ASSIGNED TASK ::
Pictures in the entries below are excluded; copy only the lines from the one containing "Spectrogram of a recording, 23.1" to the one containing "Transcribe the sounds", both included.

AVAILABLE RECORDS ::

____________

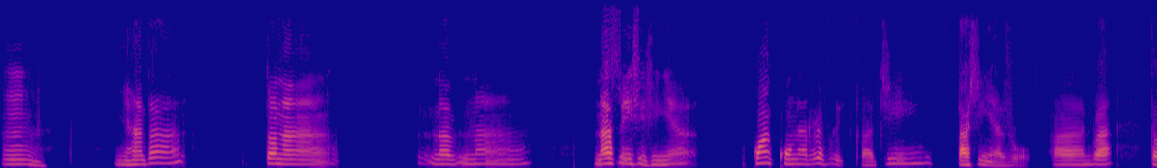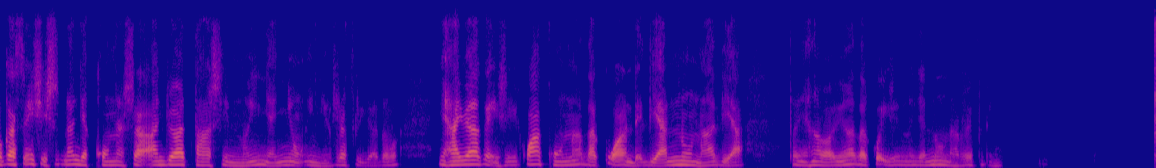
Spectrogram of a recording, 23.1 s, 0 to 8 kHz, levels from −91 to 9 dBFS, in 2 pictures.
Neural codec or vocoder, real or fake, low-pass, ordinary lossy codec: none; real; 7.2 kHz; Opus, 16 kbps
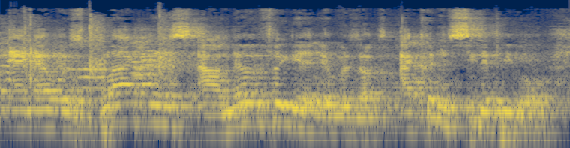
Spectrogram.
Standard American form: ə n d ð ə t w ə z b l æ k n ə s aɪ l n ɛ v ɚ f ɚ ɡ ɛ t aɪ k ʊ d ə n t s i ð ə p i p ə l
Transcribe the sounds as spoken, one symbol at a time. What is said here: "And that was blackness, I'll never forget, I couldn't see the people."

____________

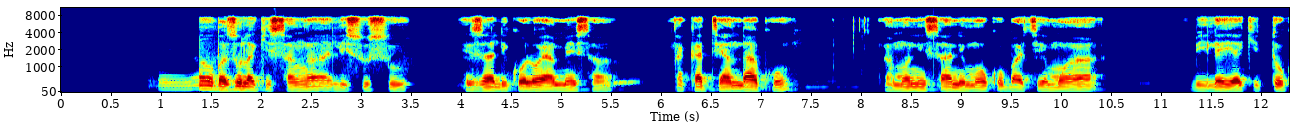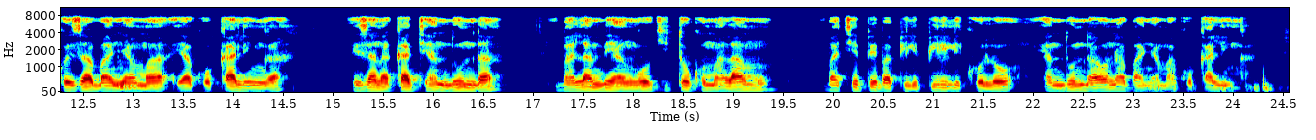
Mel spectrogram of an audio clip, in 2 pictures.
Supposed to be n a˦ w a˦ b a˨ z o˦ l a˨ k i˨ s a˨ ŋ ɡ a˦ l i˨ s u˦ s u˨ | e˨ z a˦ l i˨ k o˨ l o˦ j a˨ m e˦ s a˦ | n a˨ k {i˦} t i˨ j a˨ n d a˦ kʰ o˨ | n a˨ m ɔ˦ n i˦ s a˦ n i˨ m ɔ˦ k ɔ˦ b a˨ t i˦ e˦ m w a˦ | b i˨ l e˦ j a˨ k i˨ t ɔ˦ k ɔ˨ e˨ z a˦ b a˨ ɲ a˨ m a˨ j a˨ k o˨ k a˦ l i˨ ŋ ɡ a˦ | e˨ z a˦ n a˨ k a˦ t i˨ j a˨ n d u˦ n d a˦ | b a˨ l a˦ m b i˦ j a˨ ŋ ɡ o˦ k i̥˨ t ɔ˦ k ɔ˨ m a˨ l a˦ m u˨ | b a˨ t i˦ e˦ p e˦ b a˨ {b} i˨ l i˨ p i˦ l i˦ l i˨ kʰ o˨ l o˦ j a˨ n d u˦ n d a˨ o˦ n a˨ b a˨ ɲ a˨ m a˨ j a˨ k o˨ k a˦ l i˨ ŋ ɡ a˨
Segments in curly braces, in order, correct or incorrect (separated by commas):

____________

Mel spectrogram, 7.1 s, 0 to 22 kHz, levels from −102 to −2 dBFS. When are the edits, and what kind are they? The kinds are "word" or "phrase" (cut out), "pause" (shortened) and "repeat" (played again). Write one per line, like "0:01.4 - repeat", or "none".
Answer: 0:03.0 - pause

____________

OUTPUT FOR THIS TASK ::
Spectrogram of a recording, 23.1 s, 0 to 8 kHz, levels from −91 to 9 dBFS, in 2 pictures.
Neural codec or vocoder, real or fake, low-pass, ordinary lossy codec: none; real; 7.2 kHz; Opus, 16 kbps
Spectrogram.
Standard American form: ə n d ð ə t w ə z b l æ k n ə s aɪ l n ɛ v ɚ f ɚ ɡ ɛ t aɪ k ʊ d ə n t s i ð ə p i p ə l
Transcribe the sounds as spoken, one symbol at a time. What is said here: "And that was blackness, I'll never forget, I couldn't see the people."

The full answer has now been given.